When a deep fall of snow brings the 11.37 from London's Euston Station to a halt in a rural area on Christmas Eve, the scene shifts to a country house cut off from the world by bad weather (a favourite scenario of mine!) as the continuing storm sets in motion a tale of the strange events related in Mystery In White: A Christmas Crime Story by J. Jefferson Farjeon.
Four occupants of the third-class carriage have abandoned the snowbound train in an attempt to walk to a station about six miles away in hopes of continuing their journey from there. The quartet consists of milquetoast clerk Robert Thomson, on his way to visit an aunt, platinum blonde chorus girl Jessie Noyes, who absolutely must get to Manchester that day for professional reasons, and siblings David and Lydia Carrington, who are going to spend Christmas at their uncle's town house.

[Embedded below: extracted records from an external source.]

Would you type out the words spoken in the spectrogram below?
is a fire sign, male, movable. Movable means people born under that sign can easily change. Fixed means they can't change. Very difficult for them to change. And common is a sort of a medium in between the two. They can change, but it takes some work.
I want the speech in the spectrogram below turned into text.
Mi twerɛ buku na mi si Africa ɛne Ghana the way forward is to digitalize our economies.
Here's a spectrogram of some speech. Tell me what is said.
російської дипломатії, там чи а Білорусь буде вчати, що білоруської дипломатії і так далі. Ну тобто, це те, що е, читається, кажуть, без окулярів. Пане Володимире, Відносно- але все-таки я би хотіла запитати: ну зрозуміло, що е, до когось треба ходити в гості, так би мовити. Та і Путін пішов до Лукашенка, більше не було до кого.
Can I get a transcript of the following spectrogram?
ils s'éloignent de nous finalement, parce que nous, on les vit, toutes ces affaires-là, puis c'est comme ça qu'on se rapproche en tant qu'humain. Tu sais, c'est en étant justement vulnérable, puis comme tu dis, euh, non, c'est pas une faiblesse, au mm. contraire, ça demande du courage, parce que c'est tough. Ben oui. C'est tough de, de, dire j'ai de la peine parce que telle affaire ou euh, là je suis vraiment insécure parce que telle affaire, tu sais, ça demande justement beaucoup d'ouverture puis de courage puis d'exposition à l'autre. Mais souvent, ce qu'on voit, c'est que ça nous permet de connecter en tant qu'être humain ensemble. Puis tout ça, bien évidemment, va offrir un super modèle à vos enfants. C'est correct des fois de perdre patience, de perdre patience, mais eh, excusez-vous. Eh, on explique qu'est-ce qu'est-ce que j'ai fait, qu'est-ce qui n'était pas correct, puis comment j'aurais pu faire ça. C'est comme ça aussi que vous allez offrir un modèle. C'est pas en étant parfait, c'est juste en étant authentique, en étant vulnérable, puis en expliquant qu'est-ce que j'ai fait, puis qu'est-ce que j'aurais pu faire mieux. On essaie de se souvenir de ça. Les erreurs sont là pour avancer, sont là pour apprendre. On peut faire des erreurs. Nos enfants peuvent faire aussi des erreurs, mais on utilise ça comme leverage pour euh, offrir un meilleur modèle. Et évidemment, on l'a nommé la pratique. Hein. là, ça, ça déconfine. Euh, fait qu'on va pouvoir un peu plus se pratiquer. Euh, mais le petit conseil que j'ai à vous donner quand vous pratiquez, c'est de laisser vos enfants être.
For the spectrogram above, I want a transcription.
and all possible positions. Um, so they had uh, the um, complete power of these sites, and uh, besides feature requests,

The two other travellers in their compartment do not accompany them: there's an elderly bore name of Hopkins, who thinks the idea is madness, and Edward Maltby, an older man and member of the Royal Psychical Society. The latter has plans to visit an old house at Naseby in connection with the ghost of Charles I but has suddenly bolted from the train, much to the others' surprise.
Circumstances thwart the attempt to reach the station and the quartet are forced to take shelter in the house mentioned, which they are able to enter through the unlocked front door. Yet although the place is deserted, there's a kettle boiling, tea is laid out in the drawing room, fires have been lit -- and a bread-knife lies on the kitchen floor. A suggestive situation to say the least.
There's a sense of menace about the place and when the decamped Maltby and a Cockney giving his name as Smith show up the atmosphere becomes even more ominous. Particularly when Smith subsequently runs or rather flounders off and the bore Hopkins is rescued from the storm by Carrington and Thomson. Hopkins claims he is on his way to locate a constable because a dead man has been found in the compartment next to the one occupied by those now in the house. But is what he says true?
And that's just the start of this complex and engrossing mystery.
My verdict: The solution to the mystery gives one pause at first and yet, after consideration, the reader must admit it fits with all that went before. I read this novel at one sitting. Can there be any higher recommendation than that?
Mystery In White: A Christmas Crime Story by J. Jefferson Farjeon is available from Poisoned Pen Press as part of their reprints of the British Library Crime Classics.